Tolerance is a keystone of modern Western societies. But if it is an absolute value, it is a one-way-ticket to cultural suicide. As I spoke with my accusers that evening, the policemen all around us made it vividly clear where the real intolerance was coming from. Should the policemen have been more tolerant of the jihadists who issued the threats against me, and the young man who refused to let his backpack be searched? Should the British and Americans have tolerated Hitler? Should the Cold Warriors have tolerated the Gulag? “Toleration of the unacceptable,” as Bob Dylan once said, “leads to the last round-up.” I am trying to head that off. Intolerant?
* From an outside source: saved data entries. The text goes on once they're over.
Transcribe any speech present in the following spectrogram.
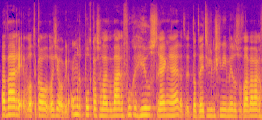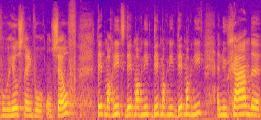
we waren, wat ik al, wat je ook in een andere podcast al we waren vroeger heel streng, hè? Dat, dat weten jullie misschien inmiddels, we waren vroeger heel streng voor onszelf. Dit mag niet, dit mag niet, dit mag niet, dit mag niet. En nu gaande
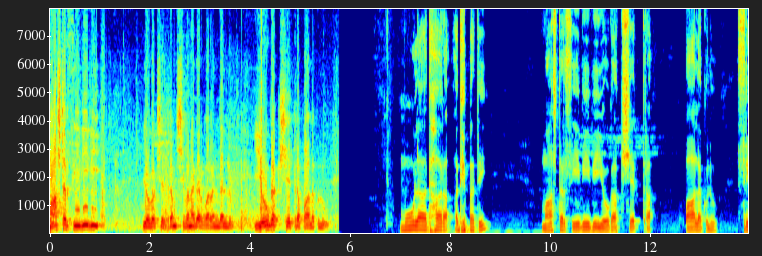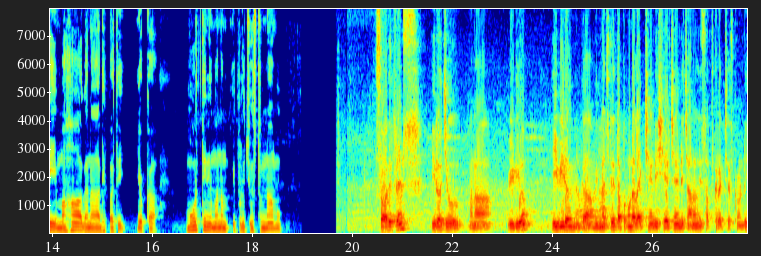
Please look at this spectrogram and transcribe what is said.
మాస్టర్ సివివి యోగ క్షేత్రం శివనగర్ వరంగల్ యోగ క్షేత్ర పాలకులు. మూలాధార అధిపతి మాస్టర్ సివివి యోగా క్షేత్ర పాలకులు శ్రీ మహాగణాధిపతి యొక్క మూర్తిని మనం ఇప్పుడు చూస్తున్నాము. సో అది ఫ్రెండ్స్ ఈరోజు మన వీడియో. ఈ వీడియో కనుక మీకు నచ్చితే తప్పకుండా లైక్ చేయండి షేర్ చేయండి ఛానల్ని సబ్స్క్రైబ్ చేసుకోండి.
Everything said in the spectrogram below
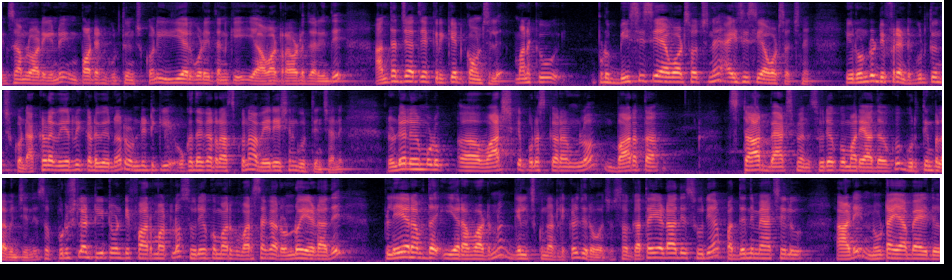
ఎగ్జామ్లో అడిగిండు. ఇంపార్టెంట్ గుర్తుంచుకొని ఈ ఇయర్ కూడా ఇతనికి ఈ అవార్డు రావడం జరిగింది. అంతర్జాతీయ క్రికెట్ కౌన్సిల్ మనకు ఇప్పుడు బీసీసీ అవార్డ్స్ వచ్చినాయి ఐసీసీ అవార్డ్స్ వచ్చినాయి. ఈ రెండు డిఫరెంట్ గుర్తుంచుకోండి. అక్కడ వేరు ఇక్కడ వేరు రెండింటికి ఒక దగ్గర రాసుకుని ఆ వేరియేషన్ గుర్తించండి. రెండు వేల ఇరవై మూడు వార్షిక పురస్కారంలో భారత స్టార్ బ్యాట్స్మెన్ సూర్యకుమార్ యాదవ్కు గుర్తింపు లభించింది. సో పురుషుల టీ ట్వంటీ ఫార్మాట్లో సూర్యకుమార్కు వరుసగా రెండో ఏడాది ప్లేయర్ ఆఫ్ ద ఇయర్ అవార్డును గెలుచుకున్నట్లు ఇక్కడ చూడవచ్చు. సో గత ఏడాది సూర్య పద్దెనిమిది మ్యాచ్లు ఆడి నూట యాభై ఐదు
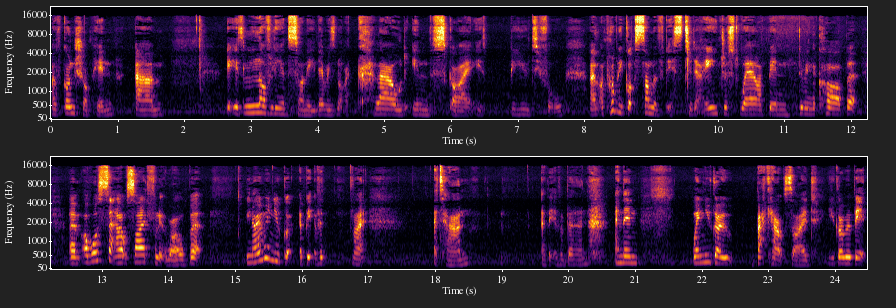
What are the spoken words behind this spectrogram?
I've gone shopping um, it is lovely and sunny. There is not a cloud in the sky. It's beautiful. Um, I probably got some of this today, just where I've been doing the car, but um, I was sat outside for a little while, but you know when you've got a bit of a, like, a tan, a bit of a burn, and then when you go back outside, you go a bit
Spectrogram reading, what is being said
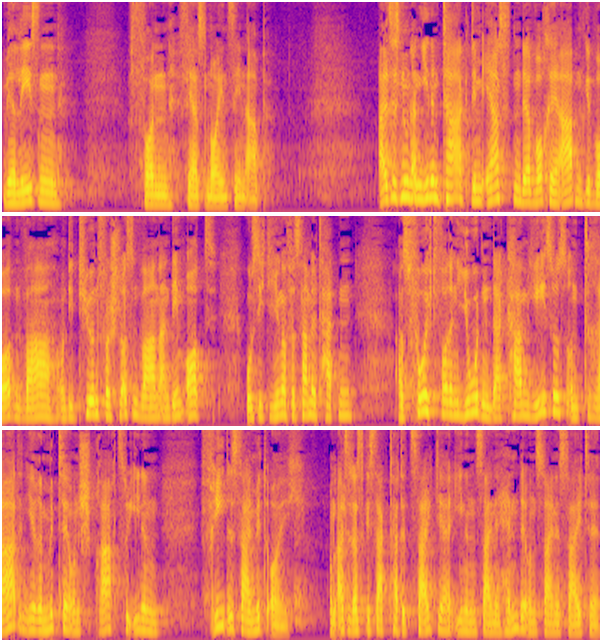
wir lesen von Vers 19 ab. Als es nun an jenem Tag, dem ersten der Woche, Abend geworden war und die Türen verschlossen waren an dem Ort, wo sich die Jünger versammelt hatten, aus Furcht vor den Juden, da kam Jesus und trat in ihre Mitte und sprach zu ihnen, Friede sei mit euch. Und als er das gesagt hatte, zeigte er ihnen seine Hände und seine Seite.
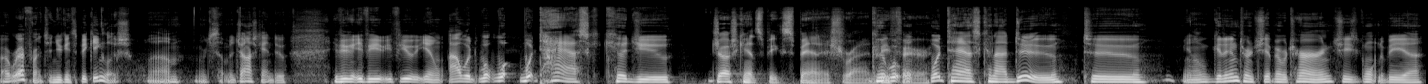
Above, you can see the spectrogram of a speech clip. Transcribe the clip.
a reference, and you can speak English, um, which is something Josh can't do. If you, if you, if you, you know, I would. What, what, what task could you?" Josh can't speak Spanish, Ryan. Could, be what, fair. what task can I do to, you know, get an internship in return? She's going to be a,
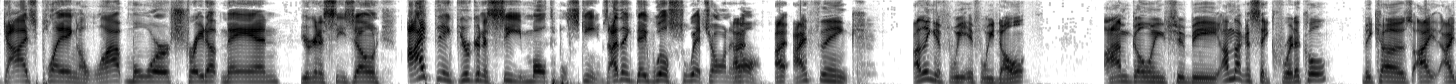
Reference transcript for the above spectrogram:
guys playing a lot more straight up man. You're going to see zone. I think you're going to see multiple schemes. I think they will switch on and I, off. I, I think I think if we if we don't, I'm going to be I'm not going to say critical because I, I,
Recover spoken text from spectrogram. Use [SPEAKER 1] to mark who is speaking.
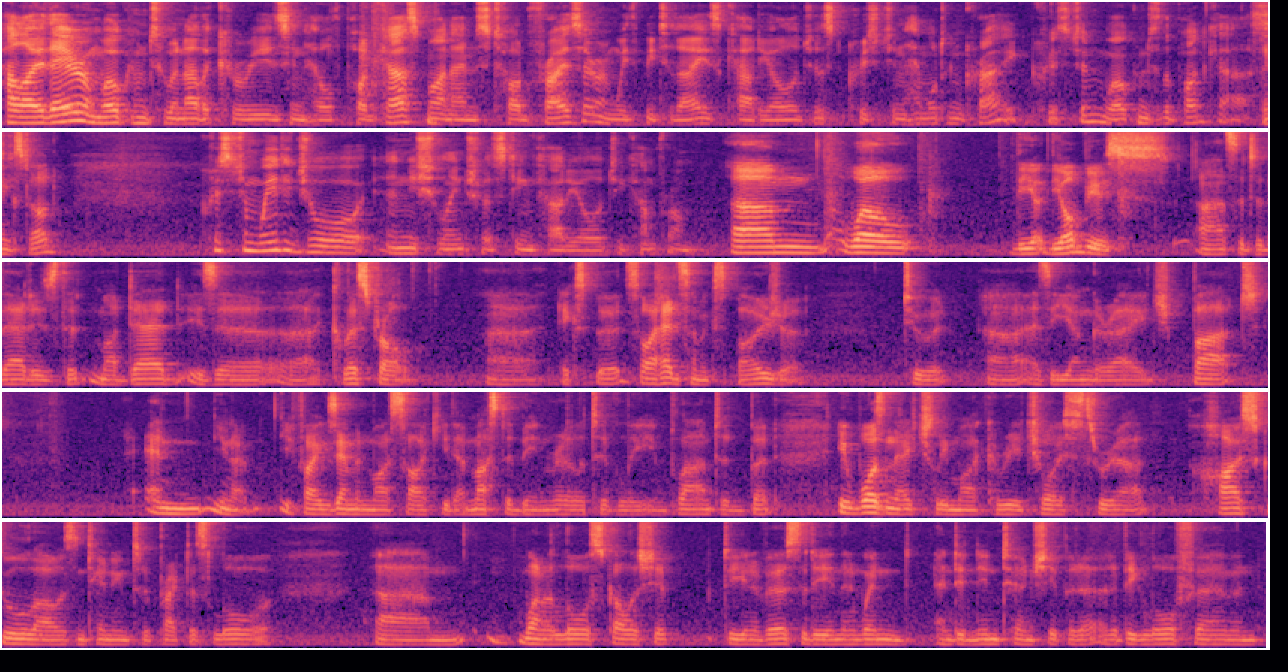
[SPEAKER 1] Hello there, and welcome to another Careers in Health podcast. My name's Todd Fraser, and with me today is cardiologist Christian Hamilton Craig. Christian, welcome to the podcast.
[SPEAKER 2] Thanks, Todd.
[SPEAKER 1] Christian, where did your initial interest in cardiology come from?
[SPEAKER 2] Um, well, the the obvious answer to that is that my dad is a, a cholesterol uh, expert, so I had some exposure to it uh, as a younger age. But and you know, if I examine my psyche, that must have been relatively implanted. But it wasn't actually my career choice throughout high school. I was intending to practice law, um, won a law scholarship to university, and then went and did an internship at a, at a big law firm, and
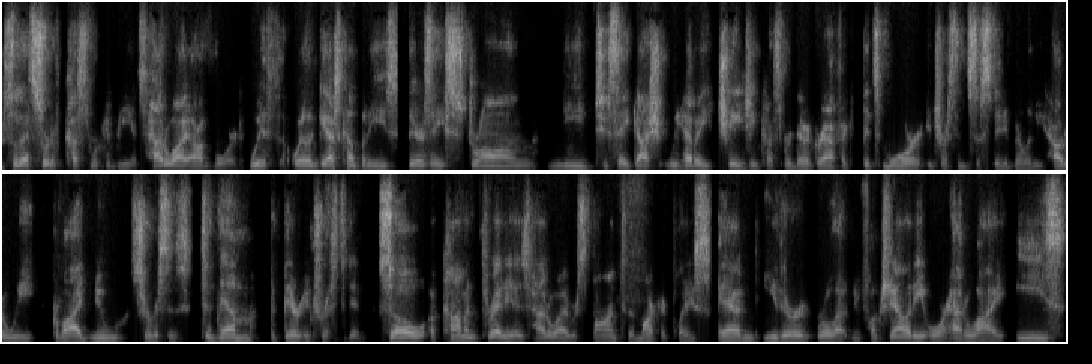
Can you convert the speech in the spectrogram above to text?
So that's sort of customer convenience. How do I onboard? With oil and gas companies, there's a strong need to say, gosh, we have a changing customer demographic that's more interested in sustainability. How do we provide new services to them that they're interested in? So a common thread is how do I respond to the marketplace and either roll out new functionality or how do I ease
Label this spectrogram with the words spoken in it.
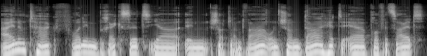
einem Tag vor dem Brexit ja in Schottland war und schon da hätte er prophezeit,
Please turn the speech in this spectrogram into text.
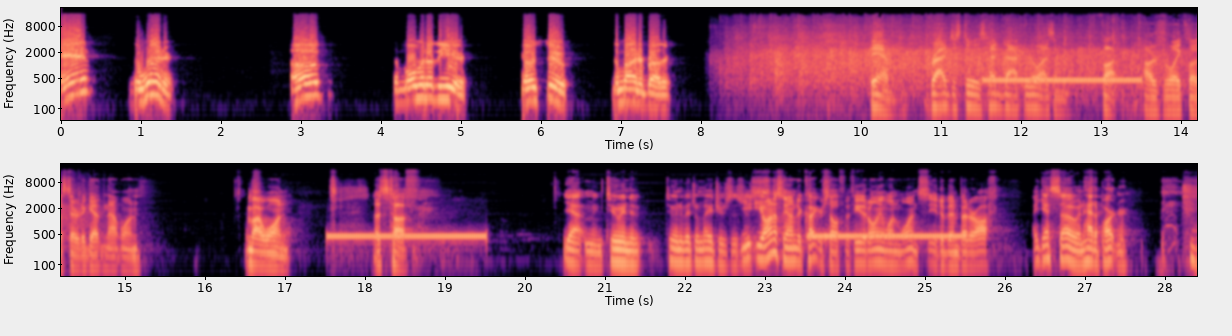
And the winner of the moment of the year goes to the Minor Brothers. Damn. Brad just threw his head back, realizing, fuck, I was really close there to getting that one. By one. That's tough. Yeah, I mean two indi- two individual majors is You, just, you honestly undercut yourself. If you had only won once, you'd have been better off. I guess so, and had a partner. hey,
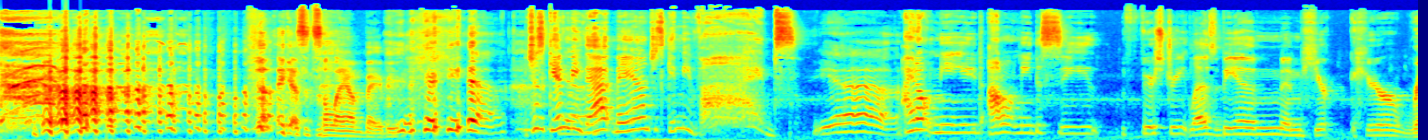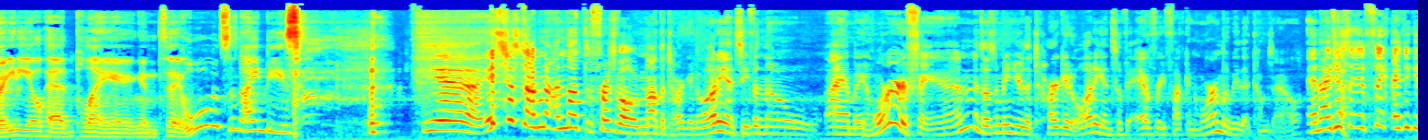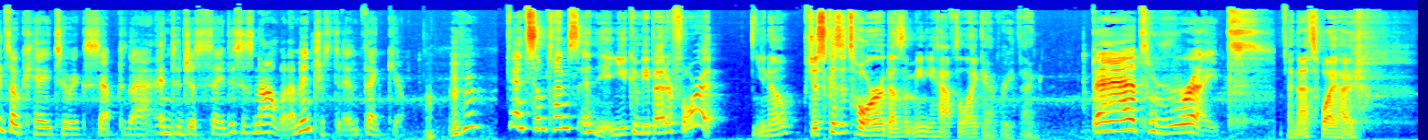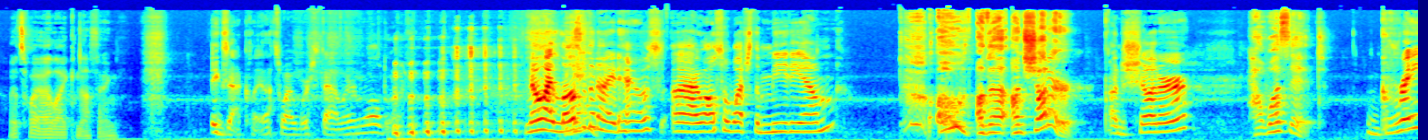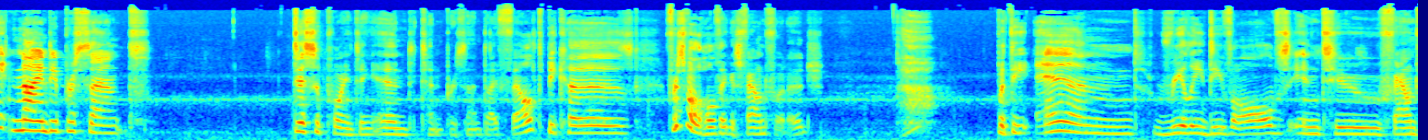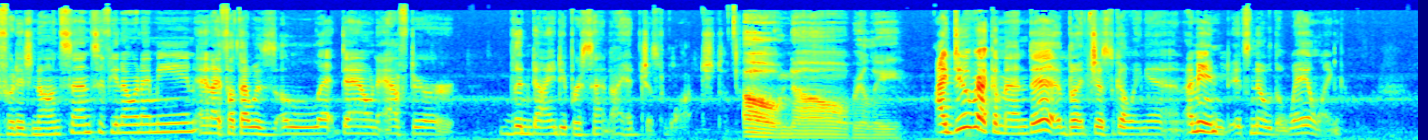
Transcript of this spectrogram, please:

Sue me.
Robert Spencer is the director of Jihad Watch; author of Onward Muslim Soldiers: How Jihad Still Threatens America and the West (Regnery), and Islam Unveiled: Disturbing Questions About the World’s Fastest Growing Faith (Encounter); and editor of the essay collection The Myth of Islamic Tolerance: Islamic Law and Non-Muslims (Prometheus). He is working on a new book, The Politically Incorrect Guide to Islam (and the Crusades) (coming August 8 from Regnery).